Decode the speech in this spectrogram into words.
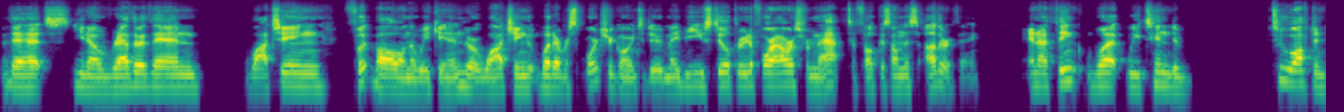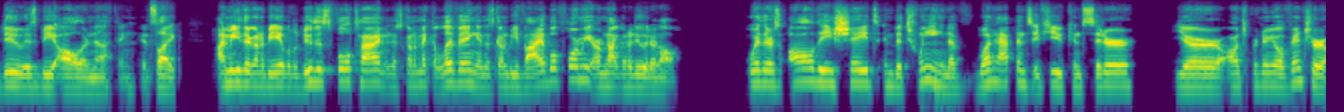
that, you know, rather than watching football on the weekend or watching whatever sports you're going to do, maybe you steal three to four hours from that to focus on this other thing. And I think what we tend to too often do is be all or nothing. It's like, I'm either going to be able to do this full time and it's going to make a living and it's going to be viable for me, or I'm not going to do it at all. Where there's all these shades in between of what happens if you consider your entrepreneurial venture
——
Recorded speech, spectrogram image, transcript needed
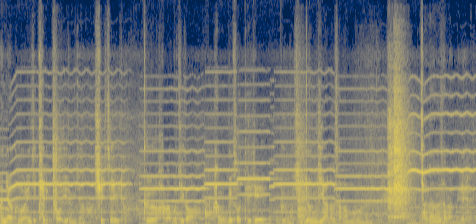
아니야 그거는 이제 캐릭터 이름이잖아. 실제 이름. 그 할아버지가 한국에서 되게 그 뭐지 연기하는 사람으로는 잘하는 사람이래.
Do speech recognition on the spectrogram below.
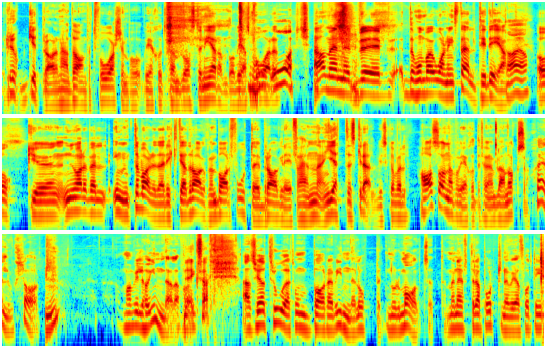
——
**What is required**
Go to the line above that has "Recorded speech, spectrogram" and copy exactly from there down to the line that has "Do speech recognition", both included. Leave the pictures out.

**Reply to the task**
Recorded speech, spectrogram image, transcript needed
아니야 그거는 이제 캐릭터 이름이잖아. 실제 이름. 그 할아버지가 한국에서 되게 그 뭐지 연기하는 사람으로는 잘하는 사람이래.
Do speech recognition on the spectrogram below.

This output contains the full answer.